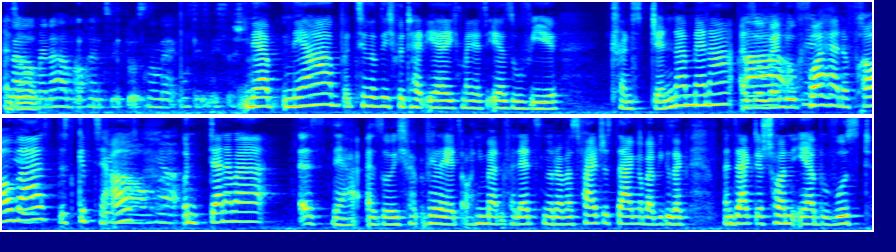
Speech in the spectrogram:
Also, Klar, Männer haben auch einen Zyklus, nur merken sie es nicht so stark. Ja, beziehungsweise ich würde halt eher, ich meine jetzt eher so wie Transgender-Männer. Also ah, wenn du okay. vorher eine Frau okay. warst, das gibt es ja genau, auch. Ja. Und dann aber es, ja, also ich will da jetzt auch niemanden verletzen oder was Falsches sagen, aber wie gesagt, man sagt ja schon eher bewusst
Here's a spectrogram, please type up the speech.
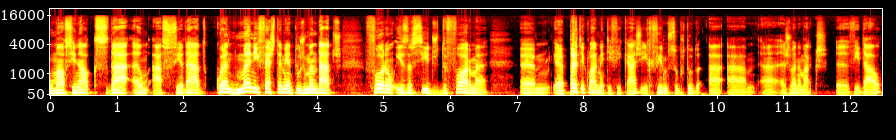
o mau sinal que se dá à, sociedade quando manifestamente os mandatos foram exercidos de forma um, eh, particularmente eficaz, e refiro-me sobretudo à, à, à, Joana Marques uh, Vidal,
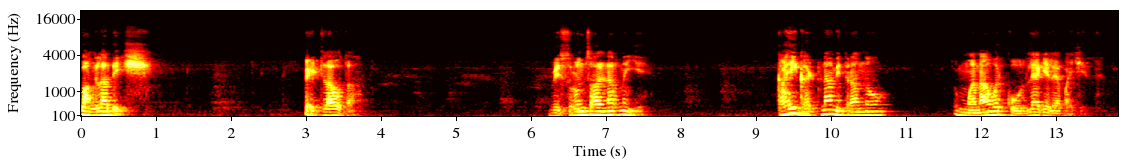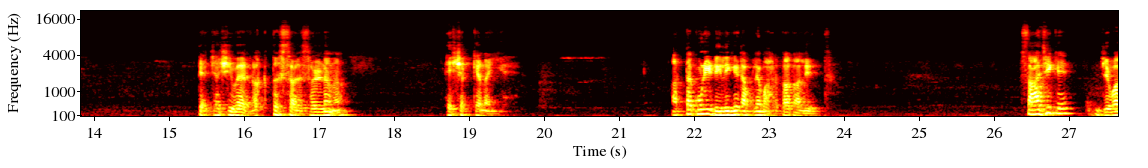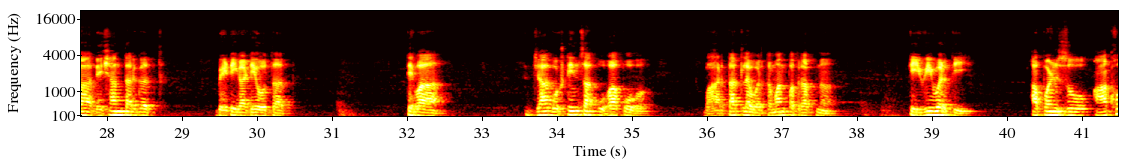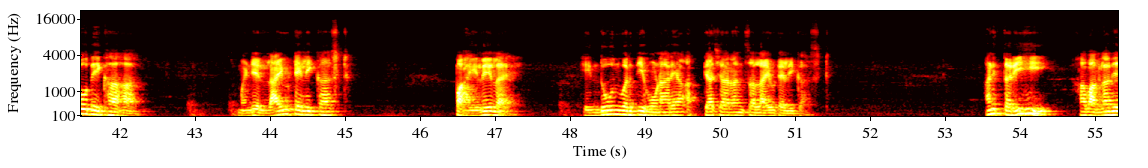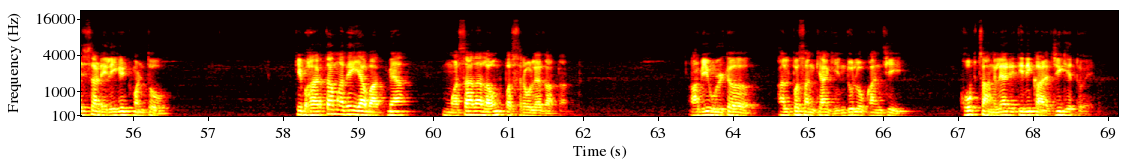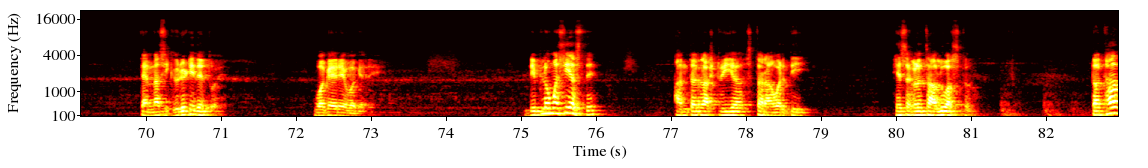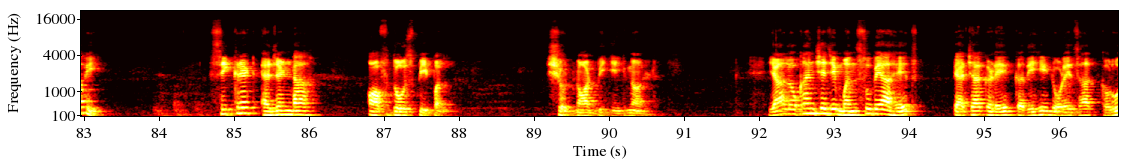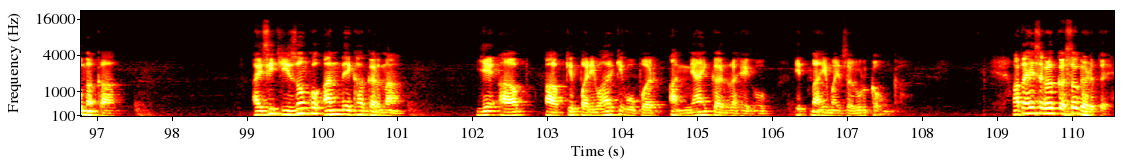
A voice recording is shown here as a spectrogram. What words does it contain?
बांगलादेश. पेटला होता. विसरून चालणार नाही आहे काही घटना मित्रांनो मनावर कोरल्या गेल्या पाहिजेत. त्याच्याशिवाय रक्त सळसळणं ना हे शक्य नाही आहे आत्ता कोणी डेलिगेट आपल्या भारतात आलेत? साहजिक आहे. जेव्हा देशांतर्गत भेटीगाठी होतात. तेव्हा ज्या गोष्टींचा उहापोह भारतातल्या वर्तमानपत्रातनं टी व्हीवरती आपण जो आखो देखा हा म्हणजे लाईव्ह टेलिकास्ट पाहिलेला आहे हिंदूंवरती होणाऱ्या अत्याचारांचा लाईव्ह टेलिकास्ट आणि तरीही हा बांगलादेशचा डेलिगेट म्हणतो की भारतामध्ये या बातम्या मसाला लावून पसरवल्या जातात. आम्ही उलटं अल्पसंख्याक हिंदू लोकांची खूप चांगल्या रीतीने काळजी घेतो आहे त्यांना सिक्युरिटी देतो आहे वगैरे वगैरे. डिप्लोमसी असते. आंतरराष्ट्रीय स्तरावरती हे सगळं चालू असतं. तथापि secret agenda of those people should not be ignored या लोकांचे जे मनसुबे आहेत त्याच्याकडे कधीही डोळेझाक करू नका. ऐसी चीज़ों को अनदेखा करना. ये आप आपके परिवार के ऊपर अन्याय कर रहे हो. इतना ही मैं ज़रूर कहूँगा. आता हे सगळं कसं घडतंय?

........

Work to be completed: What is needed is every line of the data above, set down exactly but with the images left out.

Task answer:
Speech in the spectrogram:
Also, Klar, Männer haben auch einen Zyklus, nur merken sie es nicht so stark. Ja, beziehungsweise ich würde halt eher, ich meine jetzt eher so wie Transgender-Männer. Also ah, wenn du okay. vorher eine Frau okay. warst, das gibt es ja genau, auch. Ja. Und dann aber es, ja, also ich will da jetzt auch niemanden verletzen oder was Falsches sagen, aber wie gesagt, man sagt ja schon eher bewusst
Here's a spectrogram, please type up the speech.
o mau sinal que se dá à, sociedade quando manifestamente os mandatos foram exercidos de forma um, eh, particularmente eficaz, e refiro-me sobretudo à, à, à, Joana Marques uh, Vidal,
A voice recording is shown here as a spectrogram. What words does it contain?
बांगलादेश. पेटला होता. विसरून चालणार नाही आहे काही घटना मित्रांनो मनावर कोरल्या गेल्या पाहिजेत. त्याच्याशिवाय रक्त सळसळणं ना हे शक्य नाही आहे आत्ता कोणी डेलिगेट आपल्या भारतात आलेत? साहजिक आहे. जेव्हा देशांतर्गत भेटीगाठी होतात. तेव्हा ज्या गोष्टींचा उहापोह भारतातल्या वर्तमानपत्रातनं टी व्हीवरती आपण जो आखो देखा हा म्हणजे लाईव्ह टेलिकास्ट पाहिलेला आहे हिंदूंवरती होणाऱ्या अत्याचारांचा लाईव्ह टेलिकास्ट आणि तरीही हा बांगलादेशचा डेलिगेट म्हणतो की भारतामध्ये या बातम्या मसाला लावून पसरवल्या जातात. आम्ही उलटं अल्पसंख्याक हिंदू लोकांची खूप चांगल्या रीतीने काळजी घेतो आहे त्यांना सिक्युरिटी देतो आहे वगैरे वगैरे. डिप्लोमसी असते. आंतरराष्ट्रीय स्तरावरती हे सगळं चालू असतं. तथापि secret agenda of those people should not be ignored या लोकांचे जे मनसुबे आहेत त्याच्याकडे कधीही डोळेझाक करू नका. ऐसी चीज़ों को अनदेखा करना. ये आप आपके परिवार के ऊपर अन्याय कर रहे हो. इतना ही मैं ज़रूर कहूँगा. आता हे सगळं कसं घडतंय?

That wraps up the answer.